YOUR HOSTS: LEAH & BRIAN
Your hosts, Leah Payne and Brian Doak, are both professors, authors, and pop culture aficionados, whose interests range from archaeology and history and linguistics to LARPing and The Walking Dead. Episodes tackle some piece of media highlighting the wonderful weirdness of religious experience—a documentary, a television show, a Twitter scandal—and use that as a thread on which to hang pearly reflections on a wide variety of topics. Heaven. Hell. The perils of fame within the evangelical world. Church attendance. Atheism. Gamer communities. Starting a cult. Join us.
Check out our Season One episodes...

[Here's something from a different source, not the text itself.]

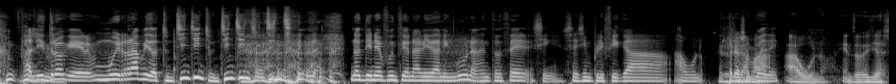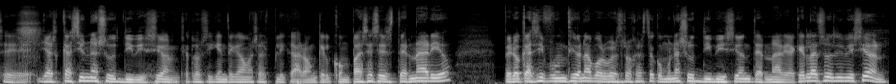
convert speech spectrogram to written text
palitro que es muy rápido, chun, chin, chin, chun, chin, chin, chun, chin, chin, no, tiene funcionalidad ninguna. Entonces, sí, se simplifica a uno. Eso pero se, puede. A1. Entonces ya, se, ya es casi una subdivisión, que es lo siguiente que vamos a explicar. Aunque el compás es externario, pero casi funciona por vuestro gesto como una subdivisión ternaria. ¿Qué es la subdivisión?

Our podcast is executive produced by the rock star Troy Welstad, and produced by Cassi Blum, Bex Joy, and Aiden Tillman. Recorded at Stone Bear Studio in Newberg, OR. Our theme music is by Cassi Blum, and our album art is by John Williams. Special thanks to Roger Nam and Jenna Richards. Season One is sponsored by the Kern Foundation.
Dr. Leah Payne is a professor, author, and television critic (in her own mind!), and American religious historian specializing in religious innovations, performance, celebrity culture. She has a PhD in History and Critical Theories of Religion from Vanderbilt University. Her first book, Gender and Pentecostal Revivalism: Making a Female Ministry in the Early Twentieth Century (Palgrave, 2015) won the 2016 Pneuma: The Journal of the Society for Pentecostal Studies Book Award. In addition to her book, she has recently published articles in the Journal of Ritual Studies, Fashion Theory, Pneuma: The Journal of the Society for Pentecostal Studies, and The Canadian Journal of Pentecostal-Charismatic Christianity. Her work analyzing religion and popular culture has appeared in The Washington Post and Christianity Today.
Dr. Brian Doak is a professor, author, mountaineer (not really), and biblical scholar specializing in ancient Israel. He has a PhD in Near Eastern Languages and Civilizations from Harvard University. He is the recipient of the Aviram Prize for archaeological research (2012) and the George Fox University Undergraduate Researcher of the Year (2014). He is the author, co-author, and editor of seven books, including the forthcoming Heroic Bodies in Ancient Israel (Oxford University Press, 2019) and Consider Leviathan: Narratives of Nature and the Self in Job (Fortress, 2014), as well as articles in venues such as Harvard Theological Review, the Journal of Biblical Literature, and various collected volumes and reference works.